- _Task directions_
Once the line with "Write the text" is found, repeat exactly that line and every one after it until the data below ends, including the last line.

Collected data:
....
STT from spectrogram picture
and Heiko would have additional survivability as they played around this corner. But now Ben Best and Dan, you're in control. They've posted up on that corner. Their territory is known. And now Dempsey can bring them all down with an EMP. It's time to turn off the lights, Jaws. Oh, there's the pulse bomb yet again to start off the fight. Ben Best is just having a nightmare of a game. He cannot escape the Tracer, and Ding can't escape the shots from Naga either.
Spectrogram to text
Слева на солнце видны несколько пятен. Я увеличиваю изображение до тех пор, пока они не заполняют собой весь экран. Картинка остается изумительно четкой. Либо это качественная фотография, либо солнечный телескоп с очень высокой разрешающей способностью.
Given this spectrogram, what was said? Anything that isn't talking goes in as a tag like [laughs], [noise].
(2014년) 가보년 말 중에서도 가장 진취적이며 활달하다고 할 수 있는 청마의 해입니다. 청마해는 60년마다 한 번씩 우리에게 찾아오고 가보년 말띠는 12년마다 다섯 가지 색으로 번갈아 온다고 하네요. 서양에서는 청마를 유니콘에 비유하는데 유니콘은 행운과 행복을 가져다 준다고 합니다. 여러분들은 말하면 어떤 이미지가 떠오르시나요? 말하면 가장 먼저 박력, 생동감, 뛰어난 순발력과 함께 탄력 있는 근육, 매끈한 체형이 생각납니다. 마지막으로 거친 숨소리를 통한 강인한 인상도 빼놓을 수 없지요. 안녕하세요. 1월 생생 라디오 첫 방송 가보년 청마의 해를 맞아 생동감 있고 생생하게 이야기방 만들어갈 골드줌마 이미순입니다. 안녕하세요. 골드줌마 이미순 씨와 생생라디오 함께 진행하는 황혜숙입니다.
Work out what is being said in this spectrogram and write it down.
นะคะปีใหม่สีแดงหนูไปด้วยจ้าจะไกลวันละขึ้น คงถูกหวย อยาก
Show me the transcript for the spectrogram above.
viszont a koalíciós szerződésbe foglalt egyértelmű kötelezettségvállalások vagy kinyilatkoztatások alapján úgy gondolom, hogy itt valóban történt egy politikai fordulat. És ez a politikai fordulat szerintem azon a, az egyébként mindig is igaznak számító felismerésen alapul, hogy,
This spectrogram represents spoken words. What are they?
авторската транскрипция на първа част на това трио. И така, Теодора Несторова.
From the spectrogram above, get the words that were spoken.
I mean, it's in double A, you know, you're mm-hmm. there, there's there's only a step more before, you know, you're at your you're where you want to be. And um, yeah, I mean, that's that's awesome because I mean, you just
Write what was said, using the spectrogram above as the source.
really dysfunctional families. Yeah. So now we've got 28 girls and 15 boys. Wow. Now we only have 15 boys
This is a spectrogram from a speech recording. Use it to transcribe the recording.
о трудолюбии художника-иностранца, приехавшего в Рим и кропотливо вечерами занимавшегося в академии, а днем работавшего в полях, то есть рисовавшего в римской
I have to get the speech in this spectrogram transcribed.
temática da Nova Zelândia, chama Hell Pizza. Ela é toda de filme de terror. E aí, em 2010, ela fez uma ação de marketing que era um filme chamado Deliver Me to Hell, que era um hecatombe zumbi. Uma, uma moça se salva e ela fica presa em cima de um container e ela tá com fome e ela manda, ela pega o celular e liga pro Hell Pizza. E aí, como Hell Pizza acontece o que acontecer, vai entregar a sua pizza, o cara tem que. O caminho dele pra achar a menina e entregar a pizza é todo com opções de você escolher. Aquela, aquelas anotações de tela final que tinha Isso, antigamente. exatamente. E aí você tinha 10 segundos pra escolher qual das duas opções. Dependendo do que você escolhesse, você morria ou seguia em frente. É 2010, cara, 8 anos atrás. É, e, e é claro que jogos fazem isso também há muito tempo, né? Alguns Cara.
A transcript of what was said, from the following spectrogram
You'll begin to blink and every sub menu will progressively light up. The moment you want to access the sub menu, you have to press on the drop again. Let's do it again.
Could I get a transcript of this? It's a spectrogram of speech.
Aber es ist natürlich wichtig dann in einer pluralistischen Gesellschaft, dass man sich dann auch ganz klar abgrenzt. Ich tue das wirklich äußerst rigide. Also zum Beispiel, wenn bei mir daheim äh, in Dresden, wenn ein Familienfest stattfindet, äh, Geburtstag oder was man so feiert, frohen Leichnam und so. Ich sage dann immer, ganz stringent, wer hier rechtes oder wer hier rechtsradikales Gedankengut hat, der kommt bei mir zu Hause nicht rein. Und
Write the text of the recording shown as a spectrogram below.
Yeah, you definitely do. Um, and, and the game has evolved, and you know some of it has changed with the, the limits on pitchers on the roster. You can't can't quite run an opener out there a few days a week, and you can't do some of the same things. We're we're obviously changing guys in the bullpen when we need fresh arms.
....
- _Task result_
Write the text of the recording shown as a spectrogram below.
Yeah, you definitely do. Um, and, and the game has evolved, and you know some of it has changed with the, the limits on pitchers on the roster. You can't can't quite run an opener out there a few days a week, and you can't do some of the same things. We're we're obviously changing guys in the bullpen when we need fresh arms.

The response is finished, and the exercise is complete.